This question has no clear answer. The subject is rare, and seems not to have been studied by scholars. But episodes and figures from the Rama epic turn up often in Thai Buddhist contexts. Rama was associated with the Buddha, either as the Buddha-to-be in a previous life or as a more general parallel. So, if Rama is sometimes shown supported or conveyed by Hanuman, then perhaps the Buddha can be too.

At the lower edge of this painting is a damaged inscription. It follows the pattern of dedicatory inscriptions on Thai Buddhist paintings in this format. It says that the painting of the Buddha is given by Mother So-and-So for the Buddhist religion. She hopes that the donation will contribute to her reaching nirvana in the future.

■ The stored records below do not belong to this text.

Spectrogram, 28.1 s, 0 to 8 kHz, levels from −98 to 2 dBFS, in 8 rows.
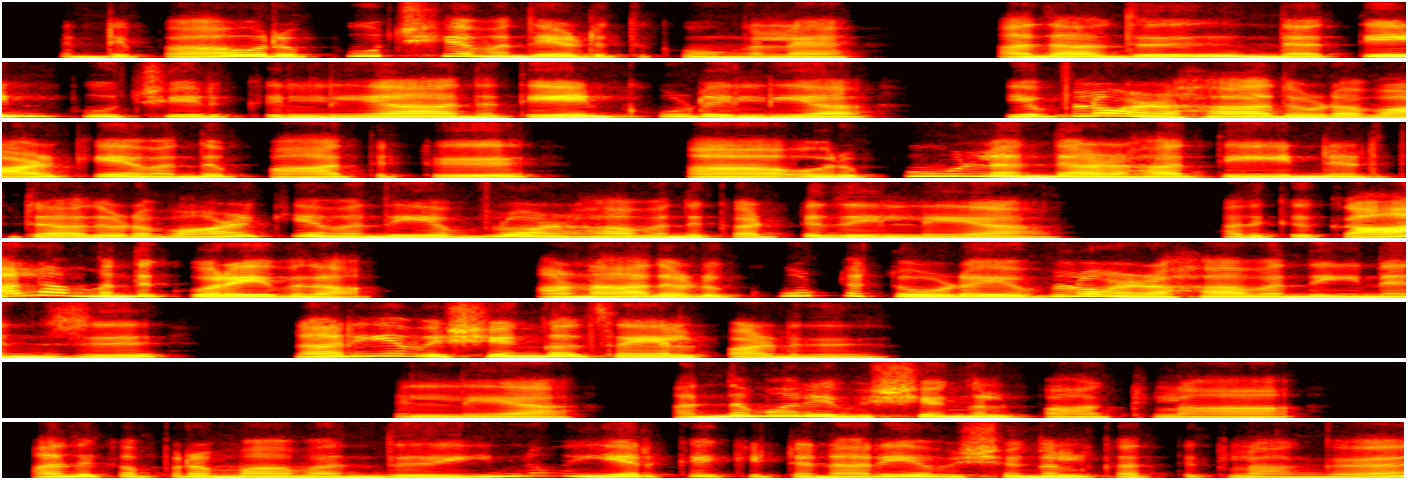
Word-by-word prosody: கண்டிப்பா, 235 +1 -3
ஒரு 270 -2 +3
பூச்சிய 360 -1 -2
வந்து 255 0 +4
எடுத்துக்கோங்களேன். 215 -2 -3 0.4
அதாவது 230 +1 +2 0.2
இந்த 220 -2 +2 0.2
தேன் 275 +2 +4
பூச்சி 260 -1 -5
இருக்கு 235 -1 -9
இல்லையா? 215 +3 +1
அந்த 225 -2 0
தேன் 245 +2 +6
கூடு 245 -1 -1
இல்லையா? 215 +1 +1 0.5
எவ்வளோ 340 +9 -1
அழகா 235 -2 +2
அதோட 220 -2 +1
வாழ்க்கைய 240 +4 +2
வந்து 220 +2 0
பாத்துட்டு, 215 0 -3 0.6
அ - - +3 0.3
ஒரு 225 +1 +2
பூலருந்து 285 -6 +2
அழகா 230 0 +3
தேன் 230 +1 +2
எடுத்துட்டு, 215 0 -6
அதோட 210 0 -1
வாழ்க்கைய 270 +3 0
வந்து 230 +1 +1
எவ்வளோ 255 +5 -1
அழகா 235 0 0
வந்து 225 0 -1
கட்டுது 215 +1 -2
இல்லையா? 195 0 -1 0.5
அதுக்கு 215 0 -5
காலம் 320 - +4
வந்து 275 +1 +2
குறைவு 240 -1 +6
தான். 195 - -5 0.4
ஆனா 225 +1 +4
அதோட 225 -2 +2
கூட்டத்தோட 355 -12 0 0.2
எவ்ளோ 295 +5 0
அழகா 245 0 +2
வந்து 225 +1 +2
இணஞ்சு 220 -1 0 0.5
நறைய 290 +8 +2
விஷயங்கள் 260 0 +2
செயல்படுது. 210 -2 -1 2.4
இல்லையா? 210 -1 -2 0.4
அந்த 235 +6 +3
மாதிரி 295 -2 +2
விஷயங்கள் 240 0 +1
பாக்கலாம். 210 -1 -4 0.4
அதுக்கப்புறமா 240 -2 -1
வந்து 220 +1 0 0.2
இன்னும் 335 +3 -5
இயற்கை 260 +2 0
கிட்ட 240 0 -8
நெறைய 245 +4 +1
விஷயங்கள் 235 0 -1
கத்துக்கலாங்க. 210 -1 -6
230 Hz, 135 wpm, -23 LUFS, 215-250 Hz, 2.4 s, தேன்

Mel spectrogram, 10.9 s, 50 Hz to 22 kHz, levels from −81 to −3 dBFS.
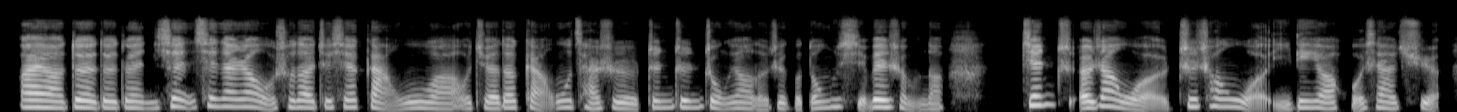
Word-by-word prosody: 哎 245 0 +8
呀， 225 -2 +4
对 235 0 +5
对 225 0 +1
对， 220 0 0
你 200 - -8
现 240 -2 +1
现 275 +3 0
在 265 -1 +3
让 255 -3 +2
我 180 - -5
说 240 +4 -3
到 230 -1 +2
这 230 - -3
些 245 +1 0
感 220 -8 0
悟 210 +4 -3
啊， 195 -2 -3
我 - - -6
觉 200 0 0
得 225 0 +1
感 230 - -3
悟 235 +2 -3
才 200 -5 -3
是 200 -3 -2
真 230 0 -3
真 240 0 -2
重 205 -6 -2
要 205 -1 -3
的 - - -6
这 200 - -4
个 - - -6
东 220 +5 -4
西， 260 - -2
为 250 -1 +6
什 245 - -3
么 - - -11
呢？ - - -7 0.6
坚 315 +1 +4
持 - - -2
呃， 210 +1 +6
让 265 -1 +3
我 175 - -2
支 265 - +1
撑 260 -2 -1
我 - - -2
一 - - -7
定 230 -1 0
要 205 -3 +1
活 185 - -6
下 215 -2 -1
去， - - -3
230 Hz, 285 characters per minute, -24 LUFS, 205-250 Hz, 0.6 s, 哎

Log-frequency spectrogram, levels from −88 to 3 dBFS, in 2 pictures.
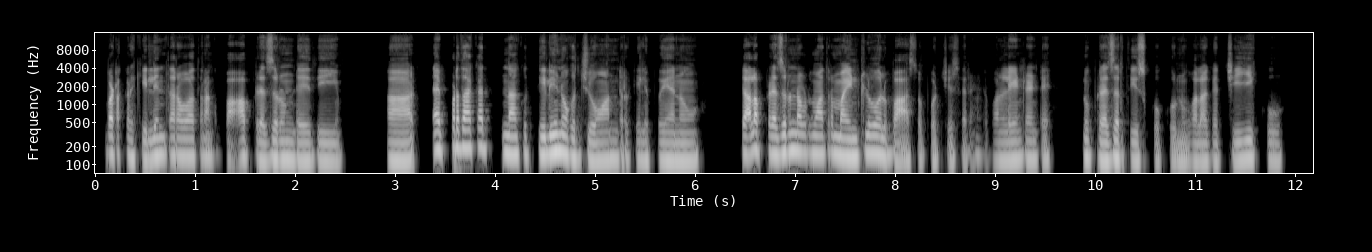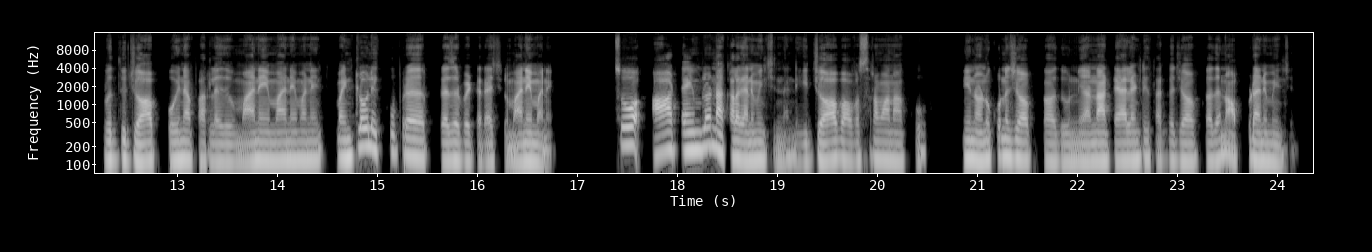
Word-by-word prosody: But, 150 - +4
అక్కడికెళ్ళిన 130 0 -1
తరువాత 135 -1 +1
నాకు 135 - -8
బా - - 0 0.2
ప్రెసర్ 125 +1 0
ఉండేది. 115 -1 -1 0.6
ఆహ్, 115 0 +4 0.3
ఇప్పటిదాకా 190 +2 +2 0.3
నాకు 145 +1 +1
తెలియని 155 +2 +5
ఒక 135 - 0
జోనర్‌కెళ్ళిపోయాను. 120 -1 -2 0.5
చాలా 175 - +7
ప్రెసర్ 150 +2 +3
ఉన్నప్పుడు 160 -2 +1
మాత్రం, 155 +1 -1
మా - - +7
ఇంట్లో 155 +4 -1
వాళ్ళు 140 -2 +1
బా - - +4
సపోర్ట్ - - -10
చేసారండి. 140 +1 -12
వాళ్ళు 120 0 -2
ఏంటంటే, 125 +1 -3 0.3
నువ్వు 130 0 -4
ప్రెషర్ 120 +2 +2
తీసుకోకు. 115 0 -5
నువ్వు 115 0 -6
అలాగా 115 0 -2
చెయ్యకు. 125 0 -3 0.5
వద్దు 120 +1 -1
జాబ్ 115 +1 +5
పోయినా 120 0 +2
పర్లేదు, 110 -1 -3
మానేయి, 120 0 +3
మానేయి, 120 0 +2
మానేయమని 120 0 +1 0.2
మా - - +1
ఇంట్లో 135 +9 0
వోళ్ళు 205 -2 +3
ఎక్కువ 165 -2 -9
ప్రె 140 -2 +3 0.3
ప్రెసర్ 120 0 +1
పెట్టారు, 115 0 -3
యాక్చువల్‌గా 110 - -6
మానేయమని. 110 -1 +3 0.7
సో, 210 - -1 0.4
ఆ - - +6 0.2
టైమ్‌లో 175 +4 +3
నాకు 160 -4 +3
అలాగా 125 -2 +4
అనిపించిందండి. 120 +1 -3
ఈ - - -4
జాబ్ 120 +2 +4
అవసరమా 120 +1 -2
నాకు. 115 +1 -8 0.4
నేను 125 -2 +3
అనుకున్న 135 +3 0
జాబ్ 120 0 +2
కాదు, 110 -1 -2 0.3
నా - - +8
టాలెంట్‌కి 120 +2 +2
తగ్గ 120 0 -8
జాబ్ 115 +1 0
కాదు, 115 +1 -1
అని - - +2
అప్పుడు 125 - -2
అనిపించింది. 115 +9 -3
120 Hz, 170 wpm, -25 LUFS, 115-135 Hz, 0.7 s, నా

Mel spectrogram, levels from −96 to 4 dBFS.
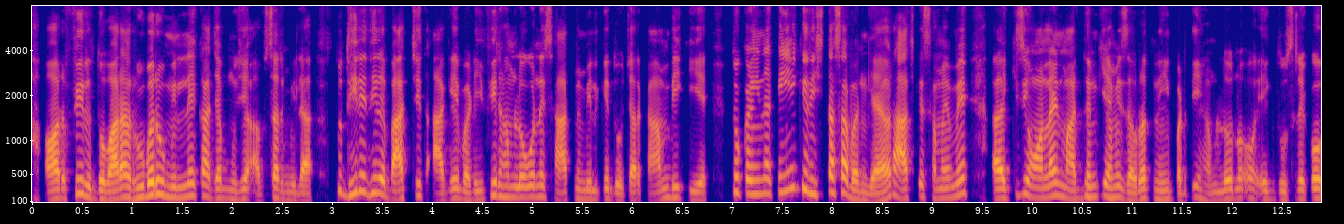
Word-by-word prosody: और 135 +3 +5
फ़िर 215 -6 0
दोबारा 130 +4 +6
रूबरू 185 +7 +5
मिलने 160 +1 -2
का 175 -1 +1
जब 145 -3 -3
मुझे 130 +1 -7
अवसर 150 -2 -2
मिला, 115 -2 0
तो 250 - -10
धीरे-धीरे 220 +2 +1
बातचीत 180 -1 +3
आगे 130 +6 0
बढ़ी। 125 -1 -3
फ़िर 190 -1 0
हम 160 -1 -4
लोगों 155 +1 +1
ने 165 0 -3
साथ 115 -7 0
में 135 - -8
मिलके 130 +2 -6
2-4 115 -1 -2
काम 120 +7 -4
भी 155 - -4
किए, 120 -6 -6 0.3
तो 230 - +2
कहीं 210 -2 +1
न 215 - 0
कहीं 240 +4 -2
एक 295 0 -8
रिश्ता-सा 225 +2 +3
बन 130 - 0
गया 110 0 +2
है - - +5
और - - +2
आज - - +3
के - - -4
समय 145 -2 -4
में 190 +7 0 0.3
अ, 140 - +7
किसी 185 +9 -3
ऑनलाइन 170 +1 +3
माध्यम 140 +2 -1
की 165 - -3
हमें 160 0 0
ज़रूरत 140 0 +1
नहीं 130 0 -6
पड़ती 160 - -5
हम 120 -4 -11
दोनों 140 +2 -2
एक-दूसरे 125 +1 -5
को 145 +2 +3
150 Hz, 245 wpm, -22 LUFS, 130-180 Hz, 0.3 s, अ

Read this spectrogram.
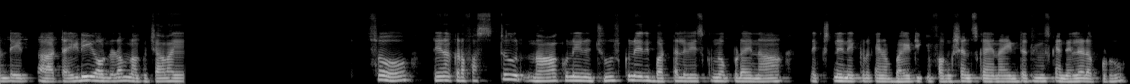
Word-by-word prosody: అంటే 145 0 +1 0.3
ఆ! - - +3 0.2
టైడీగా 170 +5 +4
ఉండడం 165 +3 0
నాకు 145 0 -4
చాలా 145 +1 +1 2.0
సో, 215 - +1 0.5
నేను 185 +1 +2
అక్కడ 175 -2 -1
ఫస్టు 170 +6 -6 0.3
నాకు 170 +3 +1
నేను 170 -2 +3
చూసుకునేది 180 +1 +1
బట్టలు 145 +2 0
వేసుకున్నప్పుడైనా, 150 -2 0 0.5
నెక్స్ట్ 145 +3 -7
నేను 150 -2 +5
ఎక్కడికైనా 145 -1 -1
బయటికి 140 +2 -1
ఫంక్షన్స్‌కైనా, 140 0 0
ఇంటర్వ్యూస్‌కైనా 145 0 +1
ఎళ్ళేటప్పుడు 140 -1 0
150 Hz, 115 wpm, -24 LUFS, 145-170 Hz, 2.0 s, నేను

(Exhibition Label from The Rama Epic: Hero, Heroine, Ally, Foe)


Inscriptions: The inscription, which follows a standard formula, says that the painting is a pious donation of so-and-so for the Buddhist religion, and adds the donor's hope of someday achieving Nirvana.
Exhibition History: "The Rama Epic: Hero, Heroine, Ally, Foe," Asian Art Museum, October 21, 2015–January 15, 2017
Expanded Label:

Why are the Buddha and his disciples shown held aloft by Hanuman, while two ordinary monkeys caper nearby?

This question has no clear answer. The subject is rare, and seems not to have been studied by scholars. But episodes and figures from the Rama epic turn up often in Thai Buddhist contexts. Rama was associated with the Buddha, either as the Buddha-to-be in a previous life or as a more general parallel. So, if Rama is sometimes shown supported or conveyed by Hanuman, then perhaps the Buddha can be too.

At the lower edge of this painting is a damaged inscription. It follows the pattern of dedicatory inscriptions on Thai Buddhist paintings in this format. It says that the painting of the Buddha is given by Mother So-and-So for the Buddhist religion. She hopes that the donation will contribute to her reaching nirvana in the future.

(Exhibition Label from The Rama Epic: Hero, Heroine, Ally, Foe)